▶ EXERCISE DESCRIPTION
The required answer is the data below, restated word for word with images omitted.

BEGIN

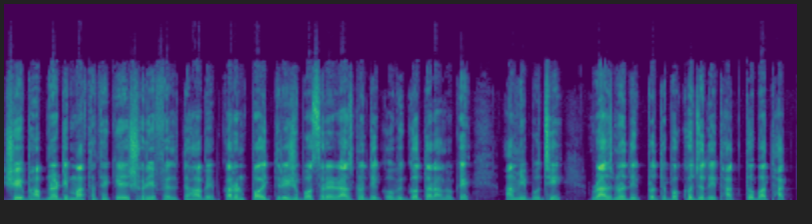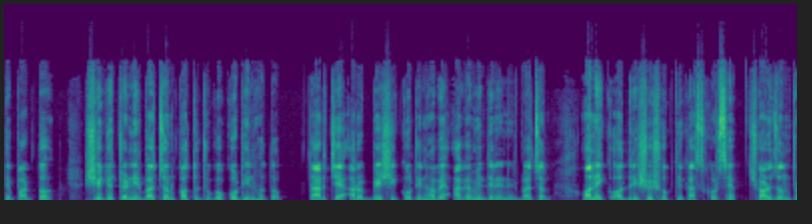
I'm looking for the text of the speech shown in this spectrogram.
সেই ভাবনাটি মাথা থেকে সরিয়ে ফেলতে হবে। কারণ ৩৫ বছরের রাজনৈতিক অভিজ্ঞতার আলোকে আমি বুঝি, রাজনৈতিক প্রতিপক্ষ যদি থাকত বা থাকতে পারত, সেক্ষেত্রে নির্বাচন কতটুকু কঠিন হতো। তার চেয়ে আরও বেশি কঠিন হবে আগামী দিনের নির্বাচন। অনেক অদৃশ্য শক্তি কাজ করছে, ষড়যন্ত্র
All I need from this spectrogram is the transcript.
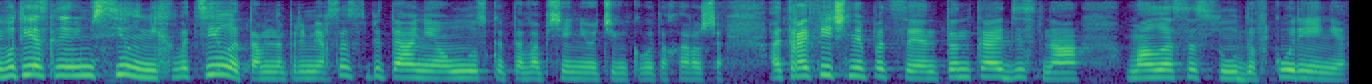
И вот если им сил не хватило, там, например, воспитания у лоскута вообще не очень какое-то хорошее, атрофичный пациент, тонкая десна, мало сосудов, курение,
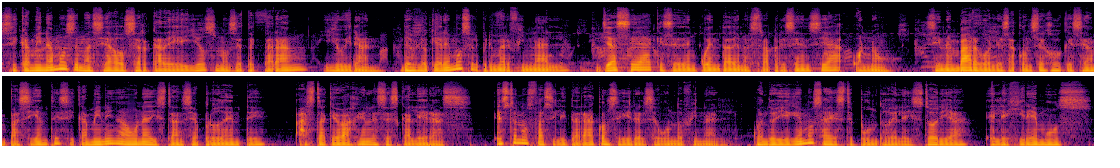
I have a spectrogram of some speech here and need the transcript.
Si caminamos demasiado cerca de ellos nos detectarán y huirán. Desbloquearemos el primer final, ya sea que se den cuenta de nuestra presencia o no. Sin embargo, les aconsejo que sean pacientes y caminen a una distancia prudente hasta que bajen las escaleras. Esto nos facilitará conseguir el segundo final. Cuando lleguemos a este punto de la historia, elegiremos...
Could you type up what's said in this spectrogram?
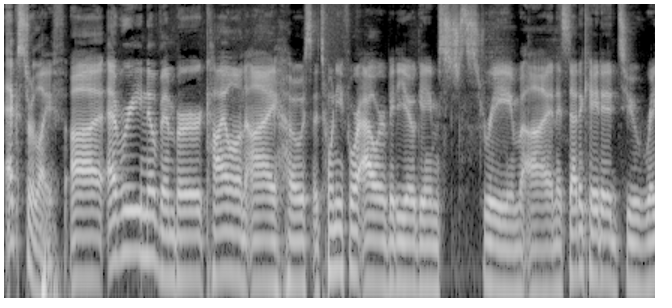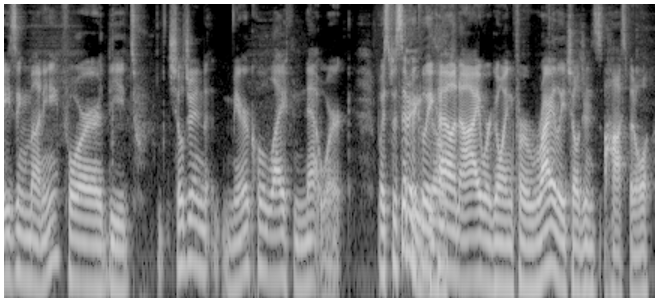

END

▶ WRITTEN ANSWER
I'm looking for the text of the speech shown in this spectrogram.
সেই ভাবনাটি মাথা থেকে সরিয়ে ফেলতে হবে। কারণ ৩৫ বছরের রাজনৈতিক অভিজ্ঞতার আলোকে আমি বুঝি, রাজনৈতিক প্রতিপক্ষ যদি থাকত বা থাকতে পারত, সেক্ষেত্রে নির্বাচন কতটুকু কঠিন হতো। তার চেয়ে আরও বেশি কঠিন হবে আগামী দিনের নির্বাচন। অনেক অদৃশ্য শক্তি কাজ করছে, ষড়যন্ত্র
All I need from this spectrogram is the transcript.
И вот если им сил не хватило, там, например, воспитания у лоскута вообще не очень какое-то хорошее, атрофичный пациент, тонкая десна, мало сосудов, курение,
I have a spectrogram of some speech here and need the transcript.
Si caminamos demasiado cerca de ellos nos detectarán y huirán. Desbloquearemos el primer final, ya sea que se den cuenta de nuestra presencia o no. Sin embargo, les aconsejo que sean pacientes y caminen a una distancia prudente hasta que bajen las escaleras. Esto nos facilitará conseguir el segundo final. Cuando lleguemos a este punto de la historia, elegiremos...
Could you type up what's said in this spectrogram?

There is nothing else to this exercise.